**Exercise instructions**
Of the records that follow, copy only the lines from the line containing "pull spoken text from spectrogram" to the line containing "Can you give", both included, exactly as written.

**Provided records**
----

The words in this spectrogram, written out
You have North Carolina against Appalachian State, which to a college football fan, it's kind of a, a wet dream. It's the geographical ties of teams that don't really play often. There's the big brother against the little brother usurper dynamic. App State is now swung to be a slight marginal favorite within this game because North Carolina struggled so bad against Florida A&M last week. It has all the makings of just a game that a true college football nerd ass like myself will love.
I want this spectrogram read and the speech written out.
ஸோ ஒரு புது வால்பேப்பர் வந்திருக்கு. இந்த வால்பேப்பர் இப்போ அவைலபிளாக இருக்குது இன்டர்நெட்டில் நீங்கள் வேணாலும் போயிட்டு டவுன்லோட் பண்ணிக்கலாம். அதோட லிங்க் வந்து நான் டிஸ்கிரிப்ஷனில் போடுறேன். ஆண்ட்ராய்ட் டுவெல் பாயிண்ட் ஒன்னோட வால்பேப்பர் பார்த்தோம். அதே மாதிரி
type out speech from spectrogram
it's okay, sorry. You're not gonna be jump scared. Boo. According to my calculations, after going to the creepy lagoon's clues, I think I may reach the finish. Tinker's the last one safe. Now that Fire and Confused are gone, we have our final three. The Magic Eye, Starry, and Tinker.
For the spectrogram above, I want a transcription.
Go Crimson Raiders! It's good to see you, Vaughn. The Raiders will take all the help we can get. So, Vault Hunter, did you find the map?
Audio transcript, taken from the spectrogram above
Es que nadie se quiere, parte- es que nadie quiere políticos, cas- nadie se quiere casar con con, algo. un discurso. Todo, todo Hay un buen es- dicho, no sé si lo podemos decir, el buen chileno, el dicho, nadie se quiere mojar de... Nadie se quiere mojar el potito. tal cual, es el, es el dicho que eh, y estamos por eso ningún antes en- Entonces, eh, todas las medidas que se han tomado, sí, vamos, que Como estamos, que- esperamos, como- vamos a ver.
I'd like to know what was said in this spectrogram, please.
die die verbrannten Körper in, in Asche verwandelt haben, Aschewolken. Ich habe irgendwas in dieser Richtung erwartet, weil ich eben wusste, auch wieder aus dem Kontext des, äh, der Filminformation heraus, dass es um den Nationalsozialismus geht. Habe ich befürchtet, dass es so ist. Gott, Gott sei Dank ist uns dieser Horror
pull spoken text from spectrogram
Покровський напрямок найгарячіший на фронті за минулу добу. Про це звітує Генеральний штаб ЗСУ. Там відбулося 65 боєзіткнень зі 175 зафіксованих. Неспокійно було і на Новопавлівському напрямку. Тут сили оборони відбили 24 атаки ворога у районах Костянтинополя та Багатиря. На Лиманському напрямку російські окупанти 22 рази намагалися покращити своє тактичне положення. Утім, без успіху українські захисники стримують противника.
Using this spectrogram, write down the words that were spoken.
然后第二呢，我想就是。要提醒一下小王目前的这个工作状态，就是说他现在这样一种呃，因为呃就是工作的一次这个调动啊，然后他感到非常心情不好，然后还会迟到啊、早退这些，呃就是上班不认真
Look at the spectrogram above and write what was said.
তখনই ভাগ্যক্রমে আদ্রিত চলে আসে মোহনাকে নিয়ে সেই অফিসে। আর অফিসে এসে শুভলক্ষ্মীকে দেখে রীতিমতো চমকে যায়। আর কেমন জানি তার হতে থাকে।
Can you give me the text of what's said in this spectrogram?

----

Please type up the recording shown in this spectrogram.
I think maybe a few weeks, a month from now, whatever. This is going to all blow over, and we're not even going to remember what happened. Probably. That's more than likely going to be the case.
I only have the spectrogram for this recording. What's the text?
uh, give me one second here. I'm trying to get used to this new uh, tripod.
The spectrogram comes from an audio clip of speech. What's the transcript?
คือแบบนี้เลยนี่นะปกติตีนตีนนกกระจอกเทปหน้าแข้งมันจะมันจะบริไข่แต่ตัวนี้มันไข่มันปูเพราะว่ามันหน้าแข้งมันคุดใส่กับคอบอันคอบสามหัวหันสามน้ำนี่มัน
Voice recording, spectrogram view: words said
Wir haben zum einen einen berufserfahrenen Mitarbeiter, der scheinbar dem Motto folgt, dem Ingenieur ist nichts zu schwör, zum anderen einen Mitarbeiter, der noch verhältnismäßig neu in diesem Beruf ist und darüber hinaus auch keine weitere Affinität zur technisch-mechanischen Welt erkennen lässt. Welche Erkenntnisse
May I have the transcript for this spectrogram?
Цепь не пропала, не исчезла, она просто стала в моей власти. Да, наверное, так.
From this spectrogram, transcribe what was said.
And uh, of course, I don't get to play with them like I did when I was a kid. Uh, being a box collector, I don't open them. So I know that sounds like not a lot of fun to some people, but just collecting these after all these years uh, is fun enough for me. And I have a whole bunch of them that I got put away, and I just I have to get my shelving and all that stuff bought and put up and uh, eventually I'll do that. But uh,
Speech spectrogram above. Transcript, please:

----

**Task result**
pull spoken text from spectrogram
Покровський напрямок найгарячіший на фронті за минулу добу. Про це звітує Генеральний штаб ЗСУ. Там відбулося 65 боєзіткнень зі 175 зафіксованих. Неспокійно було і на Новопавлівському напрямку. Тут сили оборони відбили 24 атаки ворога у районах Костянтинополя та Багатиря. На Лиманському напрямку російські окупанти 22 рази намагалися покращити своє тактичне положення. Утім, без успіху українські захисники стримують противника.
Using this spectrogram, write down the words that were spoken.
然后第二呢，我想就是。要提醒一下小王目前的这个工作状态，就是说他现在这样一种呃，因为呃就是工作的一次这个调动啊，然后他感到非常心情不好，然后还会迟到啊、早退这些，呃就是上班不认真
Look at the spectrogram above and write what was said.
তখনই ভাগ্যক্রমে আদ্রিত চলে আসে মোহনাকে নিয়ে সেই অফিসে। আর অফিসে এসে শুভলক্ষ্মীকে দেখে রীতিমতো চমকে যায়। আর কেমন জানি তার হতে থাকে।
Can you give me the text of what's said in this spectrogram?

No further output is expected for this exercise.